Eastern Grey Squirrel
Some grey squirrels are grey overall with faint brown highlights on the head and back and silvery highlights on the tail. Others are entirely black and are often mistaken for a separate species. Including its large bushy tail, the eastern grey squirrel is 43 to 50 cm long and weighs 400 to 700 g – about as much as a one-month-old kitten. A common sight in deciduous forests that contain plenty of nut-bearing trees, as well as in urban neighbourhoods with mature trees, eastern grey squirrels range north into southern Ontario and westward into southern Manitoba. This species uses tree cavities (especially abandoned woodpecker nest holes) and large oval-shaped nests of leaves and twigs called dreys, constructed high up in treetops.

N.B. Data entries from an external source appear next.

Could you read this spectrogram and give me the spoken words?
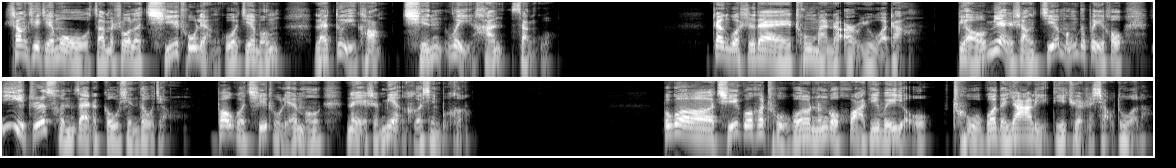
上期节目咱们说了齐楚两国结盟来对抗秦魏韩三国。战国时代充满着尔虞我诈，表面上结盟的背后一直存在着勾心斗角，包括齐楚联盟，那也是面和心不和。不过齐国和楚国能够化敌为友，楚国的压力的确是小多了。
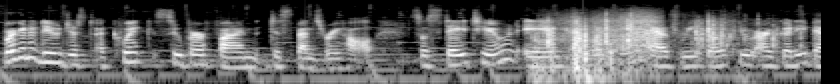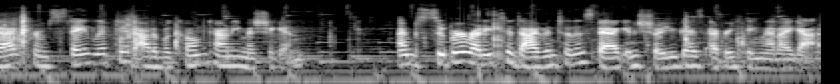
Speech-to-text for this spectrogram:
We're gonna do just a quick, super fun dispensary haul. So stay tuned and come with me as we go through our goodie bag from StayLyfted out of Macomb County, Michigan. I'm super ready to dive into this bag and show you guys everything that I got.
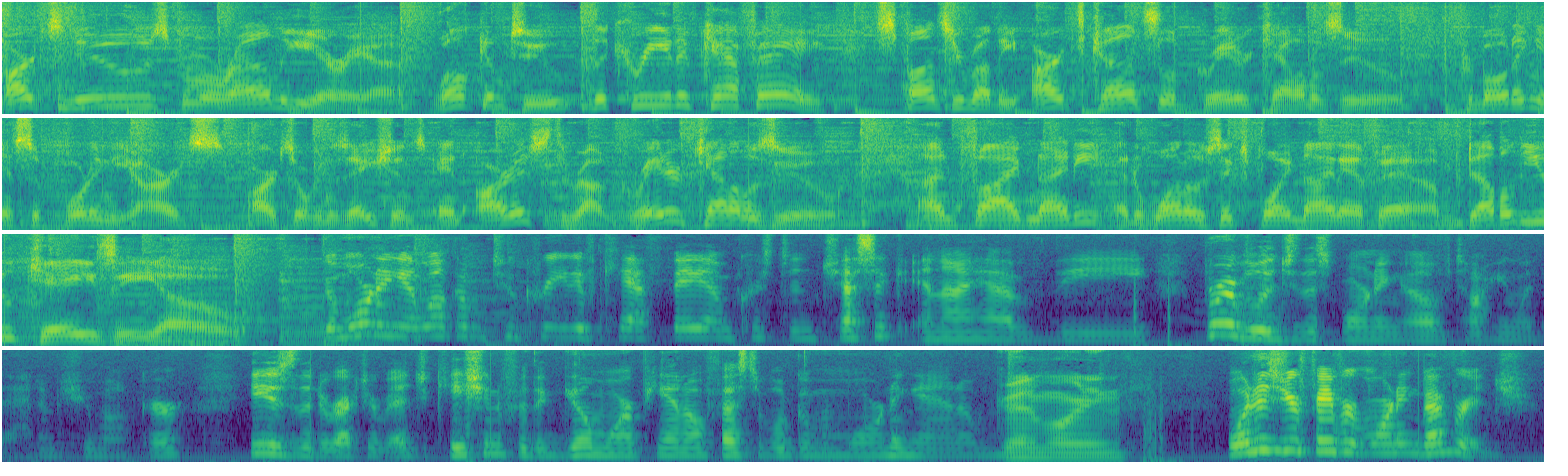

Although they mostly feed on nuts, grey squirrels will also consume buds, flowers, leaves, fruit, berries, maple keys, insects and birds’ eggs. Grey squirrels bury nuts randomly throughout their home range to eat throughout the winter, which is why, in part, nut trees are plentiful in southern Ontario’s forests.
Red squirrels have a reddish cast over the back and tail and shades of olive brown on the sides, head, rump and legs. A black stripe runs along their sides. This species is on the small side, 27 to 36 cm in length and weighing between 140 and 250 g. Red squirrels inhabit coniferous and mixed forests and are found throughout Ontario. They favour tree cavities for dens, but will build leaf and twig dreys close to the trunk of a tree or dig burrows near stumps, logs and rocks. Heaps of discarded scales and the cores left over from cones are evidence of this squirrel’s presence. Red squirrels also eat buds, flowers, berries, mushrooms, insects, birds’ eggs, mice and even chipmunks.
Ontario’s only population of fox squirrels is found on Pelee Island, at the west end of Lake Erie, where this species was first introduced to Canada in 1893. The largest of our tree squirrels, fox squirrels range in length from 45 to 70 cm and can weigh 500 to 1050 g – about twice the size of a rat. Similar to eastern grey squirrels in colour, fox squirrels are beige-grey above with russet-coloured ears, cheeks and feet. Fox squirrels are most commonly found in stands of oak and hickory trees adjacent to open country and farms. They inhabit tree cavities, abandoned woodpecker nest holes and nests made of twigs and leaves (dreys). Fox squirrels feed on buds, flowers, seeds, berries, nuts, grubs, insects, caterpillars and birds’ eggs.
Dan Schneider and Peter Pautler are resource interpreters with the Grand River Conservation Authority.